» **Information**:
☆ ☆ ☆ ☆
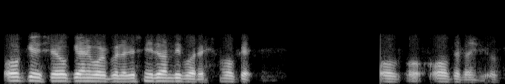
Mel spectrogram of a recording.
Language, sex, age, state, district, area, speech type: Malayalam, male, 45-60, Kerala, Idukki, rural, conversation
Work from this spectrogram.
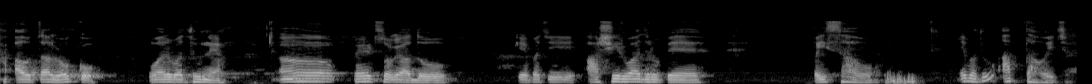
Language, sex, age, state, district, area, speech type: Gujarati, male, 18-30, Gujarat, Rajkot, urban, spontaneous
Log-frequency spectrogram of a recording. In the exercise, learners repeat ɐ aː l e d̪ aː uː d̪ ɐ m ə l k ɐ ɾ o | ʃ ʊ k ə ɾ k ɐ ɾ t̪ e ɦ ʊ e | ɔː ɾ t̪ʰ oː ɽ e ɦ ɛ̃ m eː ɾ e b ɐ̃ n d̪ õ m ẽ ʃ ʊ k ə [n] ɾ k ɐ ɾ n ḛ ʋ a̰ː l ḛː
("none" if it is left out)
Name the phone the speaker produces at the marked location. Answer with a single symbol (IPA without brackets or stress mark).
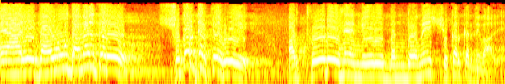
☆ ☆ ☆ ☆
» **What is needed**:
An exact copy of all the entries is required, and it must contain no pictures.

» **Solution to this problem**:
Mel spectrogram of a recording.
Language, sex, age, state, district, area, speech type: Malayalam, male, 45-60, Kerala, Idukki, rural, conversation
Work from this spectrogram.
Language, sex, age, state, district, area, speech type: Gujarati, male, 18-30, Gujarat, Rajkot, urban, spontaneous
Log-frequency spectrogram of a recording. In the exercise, learners repeat ɐ aː l e d̪ aː uː d̪ ɐ m ə l k ɐ ɾ o | ʃ ʊ k ə ɾ k ɐ ɾ t̪ e ɦ ʊ e | ɔː ɾ t̪ʰ oː ɽ e ɦ ɛ̃ m eː ɾ e b ɐ̃ n d̪ õ m ẽ ʃ ʊ k ə [n] ɾ k ɐ ɾ n ḛ ʋ a̰ː l ḛː
("none" if it is left out)
Name the phone the speaker produces at the marked location. Answer with a single symbol (IPA without brackets or stress mark).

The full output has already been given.